By Alasdair Galloway, the thinking man’s Galloway on Iain Macwhirter, the thinking man’s…..em, er….Glenn Campbell:
How easy it is to earn a nice wedge for doing not very much. This https://www.heraldscotland.com/…/19119385.scottish…/ will take you to Iain McWhirter tells us what will happen in the event Johnson says No. he works through the usual stuff – not “a generation”, not the right time etc, though he does have the decency to accept that this argument is thin.
Perhaps more importantly, he makes the observation that Johnson doesn’t want to go down in history as the 21st century version of Lord North (who was PM when America won its independence).
But neither will the present First Minister “call a “wildcat” or unauthorised referendum such as the one in Catalonia in 2017, but rather faced with a refusal of Holyroods’s request for a S30 Order will take “the UK government to the Supreme Court, claiming the right of self-determination.” McWhirter rejects this because in his view the Supreme Court made clear in the Miller case in 2017 that Westminster could not be overruled on constitutional matters. Eh, sorry Iain, but I dont think that is what they said. What they did say was to confirm – yet again! – that the House of Commons is sovereign. This does not explicitly rule out the possibility of Holyrood having their own referendum – for instance to test public opinion. Actually, the problem with a “wildcat” referendum is that Westminster is likely to say – even to a Yes majority – “oh that’s nice. Jolly good” and just ignore it. What do we do then?
But let’s say we end up at the Supreme Court and let us also assume that the Scottish Government case is successful. I would hazard a guess that the first thing Westminster will do is to change the law so that referenda on any topic you care to name, can only be carried out if Westminster says it’s ok. Westminster is sovereign after all. An earlier example is what they did with Holyrood’s Continuity Bill in 2018/19 – if Scotland is doing something you don’t like then change the law.
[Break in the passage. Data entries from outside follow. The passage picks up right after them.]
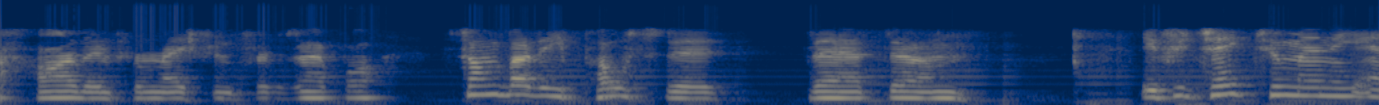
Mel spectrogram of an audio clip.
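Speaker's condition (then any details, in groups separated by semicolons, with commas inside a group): Multiple sclerosis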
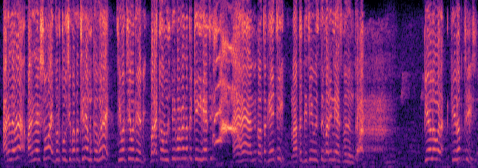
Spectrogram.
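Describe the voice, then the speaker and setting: A performer voicing a cocky, foul-mouthed village boy in a cartoon, with a sped-up high-pitched voice and constant swearing. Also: very fast, heavy background noise. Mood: coaxing. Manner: swears constantly, coaxing and teasing.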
So McWhirter works through the pretty obvious territory then pretty much condemns the whole independence project with little more than a wave of his hand. However, thinking it through a bit further demonstrates that we are between a rock and a hard place.
The hard place is Westminster which is not, or not easily, going to engage with the possibility of a legal referendum that they could quite easily lose (McWhirter also makes something of the possibility that we would make the same mistake as 2014, but of course forgets that this time we start off from somewhere around 50% support and not half that as we did last time).
The rock on which I rather fear we might perish is that with the present regime in Bute House, if there is no possibility of a “legal” (ie S30 referendum, or one endorsed by the Supreme Court) referendum then the will simply not go beyond this. Yet if Westminster keep saying No and we do nothing to respond, folk are going to get fed up and wander off, so we will lose that way instead.
Johnson saying No cannot be the end of the story. At worst it must be the “end of the beginning”.